Before and after the intervention, participants came to the laboratory in the morning after an overnight fast. A cannula was inserted for repeat blood sampling and an adipose tissue biopsy was taken from the abdominal area. Participants then consumed a glucose-based solution and blood samples were taken over the following 2 hours.

Intervention type

Other

Phase

Not Applicable

Drug names

Primary outcome measures

Changes in insulin sensitivity and glycaemic control. Measured at baseline and at the end of the intervention (i.e., after 21 days).

Secondary outcome measures

1. Other blood measures related to metabolic function and inflammation (e.g., cholesterol, non-esterified fatty acids [NEFA], triacylglycerol, alanine aminotransferase [ALT], interleukin (IL)-6, leptin, adiponectin)
2. Changes in adipose tissue gene expression related to metabolic function and inflammation were measured using real-time quantitative polymerase chain reaction (qPCR).

Measured at baseline and at the end of the intervention (i.e., after 21 days).

Overall trial start date

01/06/2008

Overall trial end date

30/06/2012

Reason abandoned

Eligibility

Participant inclusion criteria

1. Male and postmenopausal women, aged 45 to 64
2. Overweight/obese (body mass index [BMI] >25 kg.m-2)
3. Physically inactive (no participation in regular structured exercise and they did not do >30 minutes of moderate-intensity exercise on most days of the week)
4. Weight stable (over the past 6 months)

Participant type

Patient

Age group

Adult

Gender

Both

Target number of participants

38

Participant exclusion criteria

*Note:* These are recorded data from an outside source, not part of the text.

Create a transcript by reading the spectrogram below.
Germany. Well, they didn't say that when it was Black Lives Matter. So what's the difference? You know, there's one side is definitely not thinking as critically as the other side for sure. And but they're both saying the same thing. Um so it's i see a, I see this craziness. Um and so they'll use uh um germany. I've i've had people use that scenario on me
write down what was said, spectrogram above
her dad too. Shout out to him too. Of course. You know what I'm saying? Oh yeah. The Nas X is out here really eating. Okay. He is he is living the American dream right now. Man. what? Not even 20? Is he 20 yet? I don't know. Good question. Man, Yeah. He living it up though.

1. Smoker
2. Age outside range (<45 and >64 years)
3. Positive responses to Physical Activity Readiness Questionnaire
4. Taking medication that may interfere with study
5. Doctor diagnosed condition that might interact with study measures (e.g. cardiovascular disease)

Recruitment start date

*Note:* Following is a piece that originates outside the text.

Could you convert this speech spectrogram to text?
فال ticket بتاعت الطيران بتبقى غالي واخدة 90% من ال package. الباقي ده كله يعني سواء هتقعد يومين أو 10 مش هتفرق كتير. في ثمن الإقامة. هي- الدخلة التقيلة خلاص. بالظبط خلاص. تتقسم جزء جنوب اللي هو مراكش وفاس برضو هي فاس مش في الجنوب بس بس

01/01/2009

Recruitment end date

30/06/2011

Locations

Countries of recruitment

United Kingdom

Trial participating centre

University of Bath
Claverton Down
Bath
BA2 7AY
United Kingdom

Sponsor information

Organisation

University of Bath (UK)

Sponsor details

Claverton Down
Bath
BA2 7AY
United Kingdom
+44 1225 386478
jpw23@bath.ac.uk

Sponsor type

University/education

Website

http://www.bath.ac.uk/

Funders

Funder type

University/education

Funder name

University of Bath (UK)

Alternative name(s)

Funding Body Type

private sector organisation

Funding Body Subtype

academic

Location

United Kingdom

Results and Publications

Publication and dissemination plan

Planned publication in Physiological Reports.

IPD Sharing plan:
The datasets generated during the current study are stored in the University of Bath's publically available repository via https://doi.org/10.15125/BATH-00313

Intention to publish date

31/12/2016

Participant level data

Stored in repository

Results - basic reporting

Publication summary

Publication citations

Additional files

Editorial Notes

02/11/2016: Jean-Philippe Wlhin has been added as a study contact and a link to the IPD has been added. 16/09/2016: The overall trial dates have been updated from 01/01/2009 - 30/06/2011 to 01/06/2008 - 30/06/2012 09/09/2016: No publications found in PubMed, verifying study status with principal investigator.